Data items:
· · · · ·

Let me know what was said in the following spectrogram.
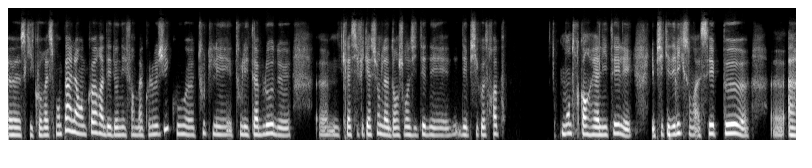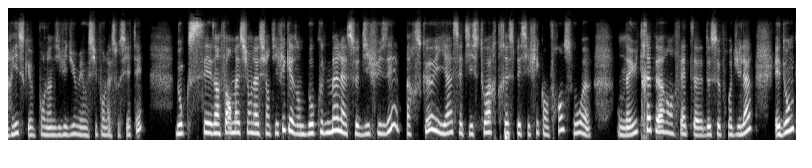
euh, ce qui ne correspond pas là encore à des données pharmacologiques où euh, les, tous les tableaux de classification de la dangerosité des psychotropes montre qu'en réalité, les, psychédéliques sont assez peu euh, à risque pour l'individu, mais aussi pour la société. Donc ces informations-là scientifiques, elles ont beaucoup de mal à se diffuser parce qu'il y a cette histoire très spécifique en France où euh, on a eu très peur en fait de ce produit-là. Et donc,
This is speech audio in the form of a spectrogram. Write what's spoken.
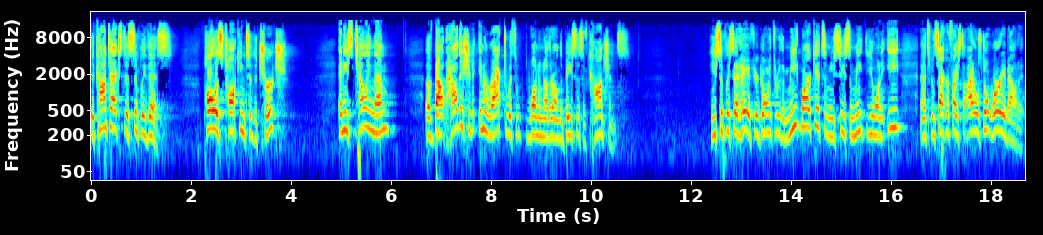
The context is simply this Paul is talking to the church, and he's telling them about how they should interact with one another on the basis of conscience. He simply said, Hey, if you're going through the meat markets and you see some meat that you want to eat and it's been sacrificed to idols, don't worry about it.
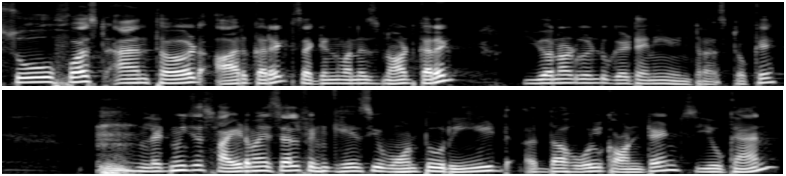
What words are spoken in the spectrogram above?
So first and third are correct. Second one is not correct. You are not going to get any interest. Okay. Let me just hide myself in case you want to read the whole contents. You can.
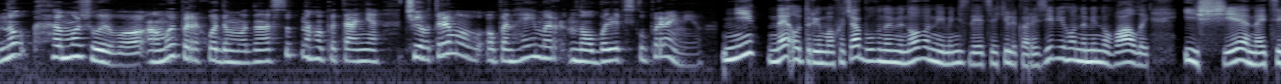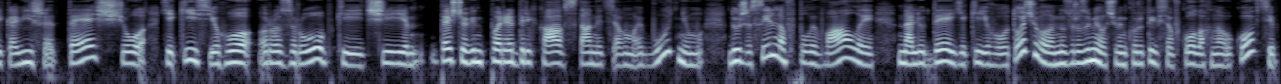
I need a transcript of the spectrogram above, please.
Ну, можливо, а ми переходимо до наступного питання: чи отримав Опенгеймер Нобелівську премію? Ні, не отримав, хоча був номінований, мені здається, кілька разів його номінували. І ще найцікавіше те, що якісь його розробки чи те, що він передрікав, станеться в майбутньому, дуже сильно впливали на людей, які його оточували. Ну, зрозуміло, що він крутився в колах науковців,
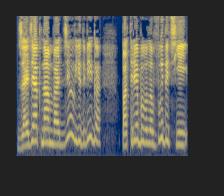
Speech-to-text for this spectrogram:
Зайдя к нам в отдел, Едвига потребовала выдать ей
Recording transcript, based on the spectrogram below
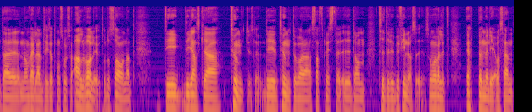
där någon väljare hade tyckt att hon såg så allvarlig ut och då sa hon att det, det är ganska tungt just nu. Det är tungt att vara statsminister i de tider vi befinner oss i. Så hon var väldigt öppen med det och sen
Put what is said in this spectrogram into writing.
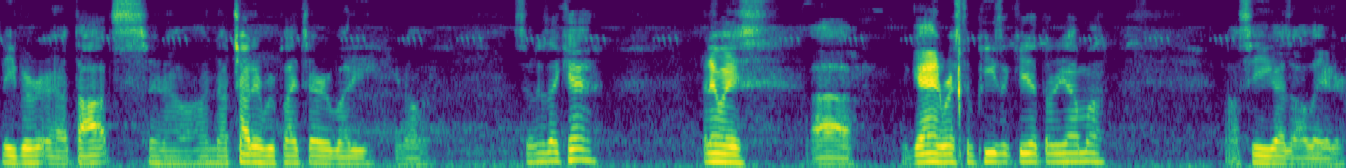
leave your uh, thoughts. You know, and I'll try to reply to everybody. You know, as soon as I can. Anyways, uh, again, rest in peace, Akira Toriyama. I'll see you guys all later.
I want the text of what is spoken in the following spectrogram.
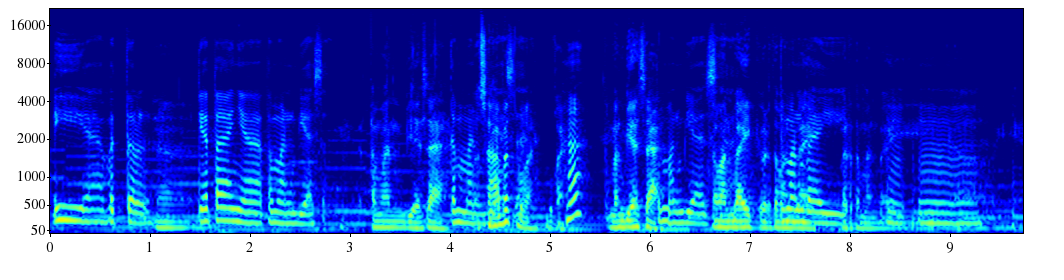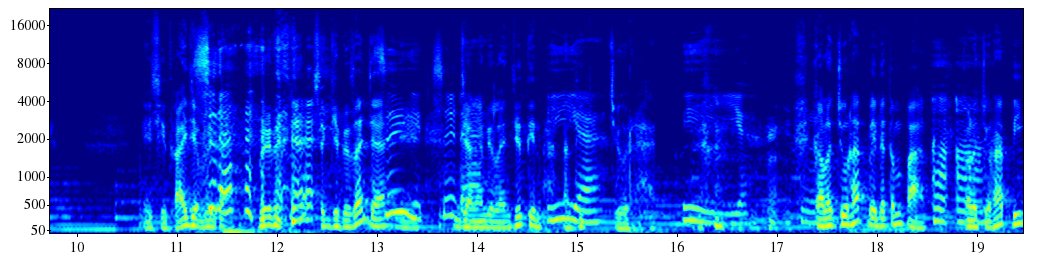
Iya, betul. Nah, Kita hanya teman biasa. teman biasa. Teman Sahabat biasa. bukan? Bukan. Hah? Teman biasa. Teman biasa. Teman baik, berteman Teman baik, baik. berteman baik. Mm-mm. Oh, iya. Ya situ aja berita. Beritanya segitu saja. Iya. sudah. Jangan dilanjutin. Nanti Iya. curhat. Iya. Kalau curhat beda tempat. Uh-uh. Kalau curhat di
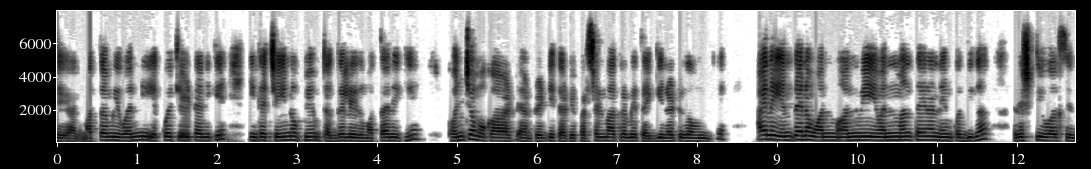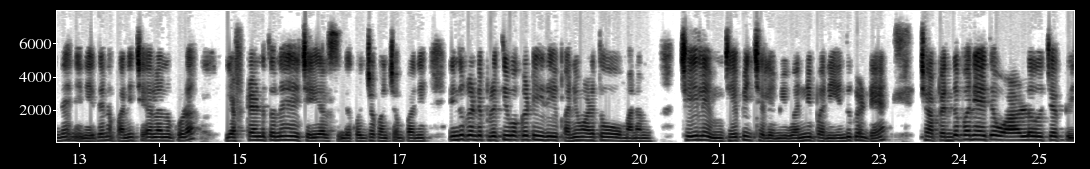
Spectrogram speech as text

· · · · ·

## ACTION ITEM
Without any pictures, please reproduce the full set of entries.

## WRITTEN SOLUTION
Let me know what was said in the following spectrogram.
euh, ce qui ne correspond pas là encore à des données pharmacologiques où euh, les, tous les tableaux de classification de la dangerosité des psychotropes montre qu'en réalité, les, psychédéliques sont assez peu euh, à risque pour l'individu, mais aussi pour la société. Donc ces informations-là scientifiques, elles ont beaucoup de mal à se diffuser parce qu'il y a cette histoire très spécifique en France où euh, on a eu très peur en fait de ce produit-là. Et donc,
This is speech audio in the form of a spectrogram. Write what's spoken.
The context is simply this Paul is talking to the church, and he's telling them about how they should interact with one another on the basis of conscience. He simply said, Hey, if you're going through the meat markets and you see some meat that you want to eat and it's been sacrificed to idols, don't worry about it.
What words are spoken in the spectrogram above?
So first and third are correct. Second one is not correct. You are not going to get any interest. Okay. Let me just hide myself in case you want to read the whole contents. You can.
I need a transcript of the spectrogram above, please.
Ну, можливо, а ми переходимо до наступного питання: чи отримав Опенгеймер Нобелівську премію? Ні, не отримав, хоча був номінований, мені здається, кілька разів його номінували. І ще найцікавіше те, що якісь його розробки чи те, що він передрікав, станеться в майбутньому, дуже сильно впливали на людей, які його оточували. Ну, зрозуміло, що він крутився в колах науковців,
Speech-to-text for this spectrogram:
Зайдя к нам в отдел, Едвига потребовала выдать ей
Recording transcript, based on the spectrogram below
där någon väljare hade tyckt att hon såg så allvarlig ut och då sa hon att det, det är ganska tungt just nu. Det är tungt att vara statsminister i de tider vi befinner oss i. Så hon var väldigt öppen med det och sen
Put what is said in this spectrogram into writing.
leave your uh, thoughts. You know, and I'll try to reply to everybody. You know, as soon as I can. Anyways, uh, again, rest in peace, Akira Toriyama. I'll see you guys all later.
I want the text of what is spoken in the following spectrogram.
Iya, betul. Nah, Kita hanya teman biasa. teman biasa. Teman Sahabat biasa. bukan? Bukan. Hah? Teman biasa. Teman biasa. Teman baik, berteman Teman baik, baik. berteman baik. Mm-mm. Oh, iya. Ya situ aja berita. Beritanya segitu saja. Iya. sudah. Jangan dilanjutin. Nanti Iya. curhat. Iya. Kalau curhat beda tempat. Uh-uh. Kalau curhat di
Spectrogram speech as text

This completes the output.